→ **TASK OBJECTIVE**
Set down every record below exactly as it stands, leaving out the pictures.

→ **DATA FOR THIS TASK**
#####
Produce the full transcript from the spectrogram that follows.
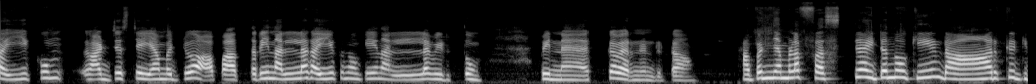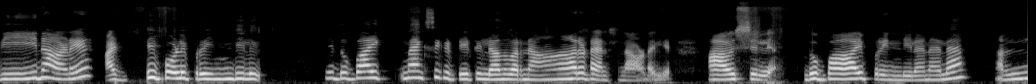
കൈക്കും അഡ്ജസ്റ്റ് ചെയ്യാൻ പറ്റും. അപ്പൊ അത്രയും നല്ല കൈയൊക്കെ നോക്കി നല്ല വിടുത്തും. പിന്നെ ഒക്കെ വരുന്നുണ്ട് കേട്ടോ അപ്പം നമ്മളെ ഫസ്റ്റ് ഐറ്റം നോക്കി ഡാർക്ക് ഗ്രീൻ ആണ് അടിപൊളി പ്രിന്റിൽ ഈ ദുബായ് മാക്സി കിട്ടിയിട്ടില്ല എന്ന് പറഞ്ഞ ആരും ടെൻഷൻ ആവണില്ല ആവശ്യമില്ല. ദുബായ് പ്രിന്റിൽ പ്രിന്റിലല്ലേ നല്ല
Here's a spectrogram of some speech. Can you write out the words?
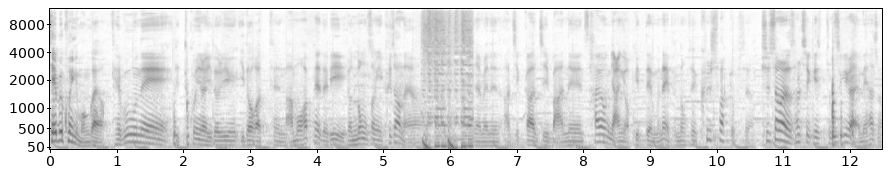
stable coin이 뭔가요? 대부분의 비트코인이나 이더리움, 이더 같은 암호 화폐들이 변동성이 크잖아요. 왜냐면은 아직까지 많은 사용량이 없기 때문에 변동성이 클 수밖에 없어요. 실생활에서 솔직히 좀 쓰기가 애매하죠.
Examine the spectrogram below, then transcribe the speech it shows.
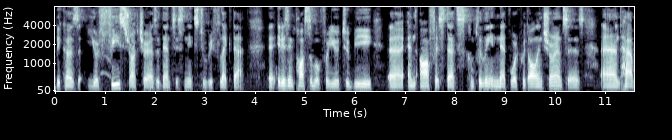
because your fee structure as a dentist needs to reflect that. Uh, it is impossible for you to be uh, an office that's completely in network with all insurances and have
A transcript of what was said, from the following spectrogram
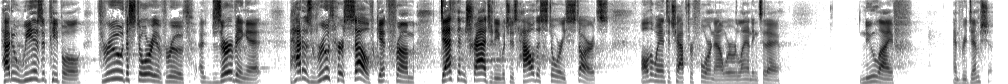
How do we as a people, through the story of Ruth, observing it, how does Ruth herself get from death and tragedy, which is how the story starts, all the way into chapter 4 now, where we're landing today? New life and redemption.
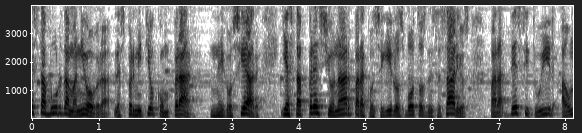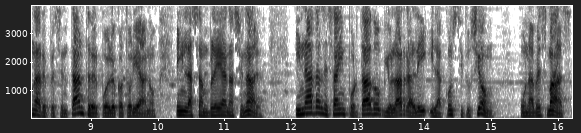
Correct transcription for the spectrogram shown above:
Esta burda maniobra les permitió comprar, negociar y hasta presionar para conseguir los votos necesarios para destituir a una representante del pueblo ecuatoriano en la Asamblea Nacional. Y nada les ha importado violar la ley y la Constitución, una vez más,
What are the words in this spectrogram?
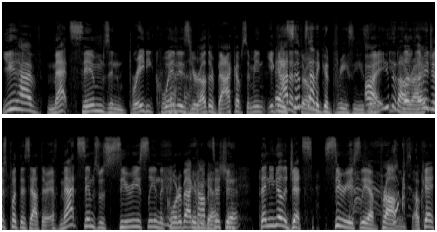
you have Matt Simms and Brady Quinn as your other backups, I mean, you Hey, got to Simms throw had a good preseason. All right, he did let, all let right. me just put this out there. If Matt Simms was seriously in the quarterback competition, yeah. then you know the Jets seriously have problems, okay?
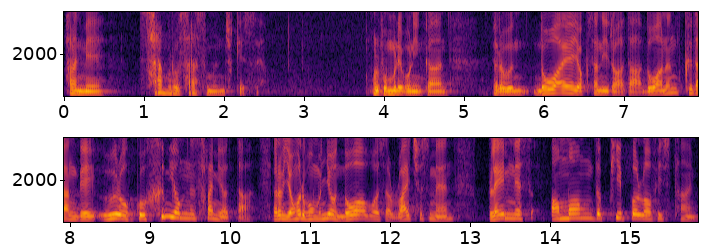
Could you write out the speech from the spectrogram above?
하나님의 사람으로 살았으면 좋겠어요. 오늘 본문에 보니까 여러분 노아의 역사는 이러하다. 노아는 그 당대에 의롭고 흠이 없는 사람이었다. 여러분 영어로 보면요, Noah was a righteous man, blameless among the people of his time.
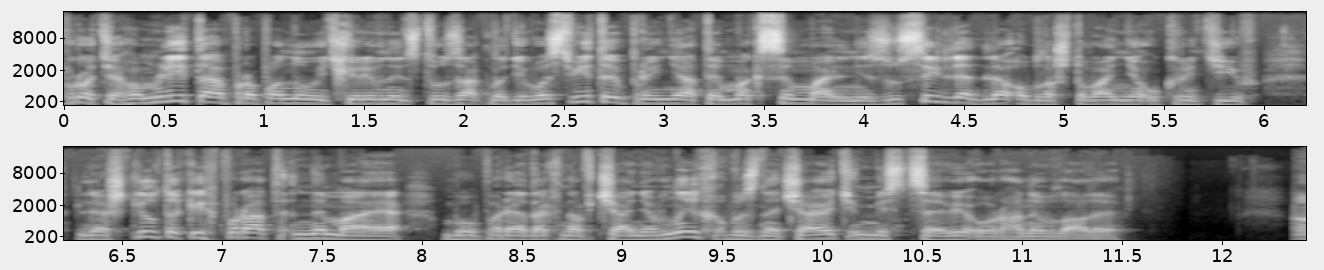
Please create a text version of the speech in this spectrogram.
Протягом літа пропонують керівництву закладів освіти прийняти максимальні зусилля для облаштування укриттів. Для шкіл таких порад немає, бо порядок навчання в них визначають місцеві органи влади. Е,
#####
→ **ANSWER TO THE EXERCISE**
Produce the full transcript from the spectrogram that follows.
കൈക്കും അഡ്ജസ്റ്റ് ചെയ്യാൻ പറ്റും. അപ്പൊ അത്രയും നല്ല കൈയൊക്കെ നോക്കി നല്ല വിടുത്തും. പിന്നെ ഒക്കെ വരുന്നുണ്ട് കേട്ടോ അപ്പം നമ്മളെ ഫസ്റ്റ് ഐറ്റം നോക്കി ഡാർക്ക് ഗ്രീൻ ആണ് അടിപൊളി പ്രിന്റിൽ ഈ ദുബായ് മാക്സി കിട്ടിയിട്ടില്ല എന്ന് പറഞ്ഞ ആരും ടെൻഷൻ ആവണില്ല ആവശ്യമില്ല. ദുബായ് പ്രിന്റിൽ പ്രിന്റിലല്ലേ നല്ല
Here's a spectrogram of some speech. Can you write out the words?
stable coin이 뭔가요? 대부분의 비트코인이나 이더리움, 이더 같은 암호 화폐들이 변동성이 크잖아요. 왜냐면은 아직까지 많은 사용량이 없기 때문에 변동성이 클 수밖에 없어요. 실생활에서 솔직히 좀 쓰기가 애매하죠.
Examine the spectrogram below, then transcribe the speech it shows.
because your fee structure as a dentist needs to reflect that. Uh, it is impossible for you to be uh, an office that's completely in network with all insurances and have
A transcript of what was said, from the following spectrogram
How do we as a people, through the story of Ruth, observing it, how does Ruth herself get from death and tragedy, which is how the story starts, all the way into chapter 4 now, where we're landing today? New life and redemption.
Correct transcription for the spectrogram shown above:
Esta burda maniobra les permitió comprar, negociar y hasta presionar para conseguir los votos necesarios para destituir a una representante del pueblo ecuatoriano en la Asamblea Nacional. Y nada les ha importado violar la ley y la Constitución, una vez más,
What are the words in this spectrogram?
you have Matt Simms and Brady Quinn as your other backups, I mean, you Hey, got to Simms throw had a good preseason. All right, he did let, all let right. me just put this out there. If Matt Simms was seriously in the quarterback competition, yeah. then you know the Jets seriously have problems, okay?
Could you write out the speech from the spectrogram above?
하나님의 사람으로 살았으면 좋겠어요. 오늘 본문에 보니까 여러분 노아의 역사는 이러하다. 노아는 그 당대에 의롭고 흠이 없는 사람이었다. 여러분 영어로 보면요, Noah was a righteous man, blameless among the people of his time.
Please create a text version of the speech in this spectrogram.
Протягом літа пропонують керівництву закладів освіти прийняти максимальні зусилля для облаштування укриттів. Для шкіл таких порад немає, бо порядок навчання в них визначають місцеві органи влади. Е,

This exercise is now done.